UQAR, UCO collaborate on Education studies

Leaders from York University, Seneca College, the City of Markham and the Regional Municipality of York have released a joint statement noting that they “remain equally committed” to the Markham Centre Campus project and to “working together as we explore all possible options to build the campus.” The partners stated that they will be reviewing other means to advance the plans for the campus, and that they stand firm in the expectation that the new campus will be a critical economic generator and community asset for Markham, York Region, and the province.  CBC | YorkU

NorQuest to deliver mass online programming in hemp farming and production

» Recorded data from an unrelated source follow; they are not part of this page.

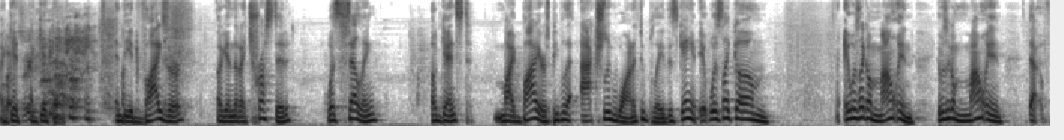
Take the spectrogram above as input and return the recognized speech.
I get, I get that. And the advisor, again, that I trusted, was selling against my buyers, people that actually wanted to play this game. It was like um, it was like a mountain. It was like a mountain that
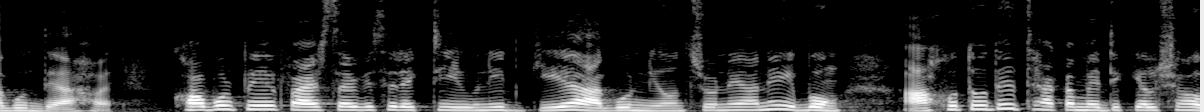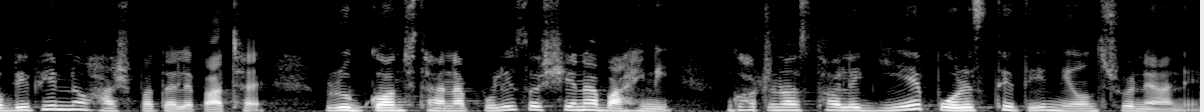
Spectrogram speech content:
আগুন দেওয়া হয়। খবর পেয়ে ফায়ার সার্ভিসের একটি ইউনিট গিয়ে আগুন নিয়ন্ত্রণে আনে এবং আহতদের ঢাকা মেডিকেল সহ বিভিন্ন হাসপাতালে পাঠায়। রূপগঞ্জ থানা পুলিশ ও সেনাবাহিনী ঘটনাস্থলে গিয়ে পরিস্থিতি নিয়ন্ত্রণে আনে।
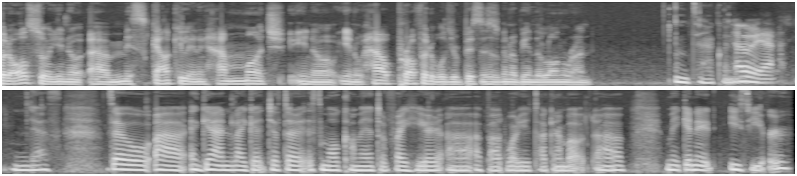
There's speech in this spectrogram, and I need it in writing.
but also you know uh, miscalculating how much you know you know how profitable your business is going to be in the long run. Exactly. Oh yeah. Yes. So uh, again, like uh, just a, small comment right here uh, about what you're talking about, uh, making it easier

People interested in industrial hemp production will have a new learning pathway at NorQuest College. NorQuest reports that its online Hemp Farmer course will show interested learners how to maximize revenue streams, feature film footage and advice from current farmers, and offer in-depth research into the hemp growing season. “The interest in this was identified and developed from a 50-stakeholder engagement project conducted by NorQuest last summer,” says NorQuest Vice President of Business Development Marian Gayed. “We are currently engaging 20 contributors from coast-to-coast to build our industrial hemp curriculum.” The class will be available to the public in January 2019. NorQuest

Lambton introduces six new programs for 2019

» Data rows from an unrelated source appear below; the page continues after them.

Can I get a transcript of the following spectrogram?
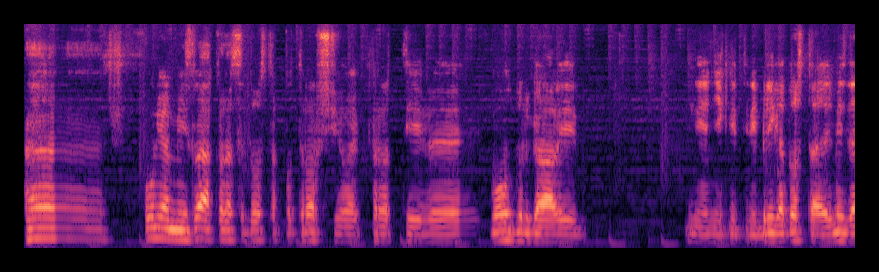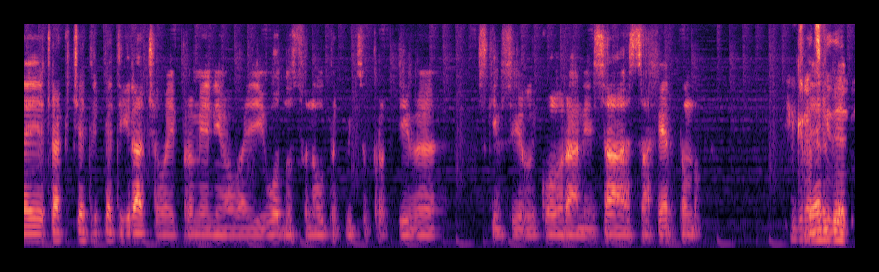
E, Union mi izgleda kao da se dosta potrošio ovaj protiv e, Wolfsburga, ali nije njih niti ni briga. Dosta, mislim da je čak 4-5 igrača ovaj promijenio ovaj, u odnosu na utakmicu protiv e, s kim su igrali Kolorani sa, sa Hertom. Gradski derbi.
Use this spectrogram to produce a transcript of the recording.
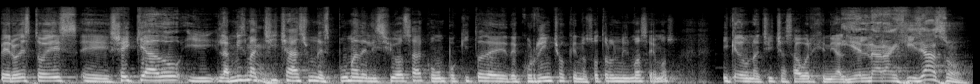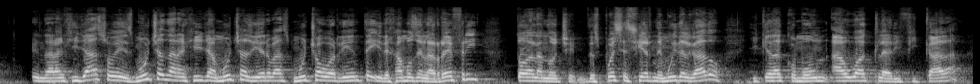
pero esto es eh, shakeado y la misma Mm. chicha hace una espuma deliciosa con un poquito de, de currincho que nosotros mismos hacemos y queda una chicha sour genial. Y el naranjillazo. El naranjillazo es mucha naranjilla, muchas hierbas, mucho aguardiente y dejamos en la refri toda la noche. Después se cierne muy delgado y queda como un agua clarificada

Lambton College has added six new programs to its Fall 2019 roster. According to a Lambton release, the college will roll out new diploma and certificate programs in Heating, Refrigeration, and Air-Conditioning; Chemical Lab Technician; Esports Entrepreneurship and Administration; Recreation Therapy; and Power Engineering Techniques. The programs include full-time, two-year diploma programs; an Ontario College Certificate; and a fast-track, 12-month diploma. Lambton

Too many Laurentian sessionals “living hand to mouth”: MPP

While sessional work used to be a "stepping stone" to fulltime employment, too many of Laurentian University’s professors are stuck in a cycle of precarious contract labour, says the Laurentian University Faculty Association. NDP MPP for Sudbury Jamie West, himself a former sessional professor, told CBC that many people are led to believe that postsecondary education leads to a promising career. However, West notes that labour statistics show that many professors live below the poverty line. CBC states that 25% of Laurentian’s teaching staff consists of contract faculty. CBC

King's acquires land from London diocese

The Diocese of London has transferred over 18 acres of land to King’s University College. The transfer reportedly ensures that the land will be used as a greenspace and educational site. “At the end of the day, the community will have access to the area, not just as an educational institution, but as green space and an open space,” said London City Councilor Paul Squire. King’s did not say how much it paid for the land, but noted that it is launching a $15M fundraising campaign to help cover the expense. King’s | CBCCTV News

SFU rewrites emergency protocol following death of student

The Vancouver Sun reports that Simon Fraser University has rewritten its emergency protocols in the wake of a 58-year-old man’s death during a recent midterm exam. According to the Sun, SFU policy used to state that staff and students were to call campus security in the event of a medical emergency, and that security would call 911 if necessary. The new protocol includes 911 on its list of campus emergency numbers. Tim Rahilly, SFU’s Vice-Provost and Associate VP, Students and International, told CBC that the former protocol was the “most efficient way” to handle an on-campus emergency, given its relative isolation from the city. CBC | Vancouver Sun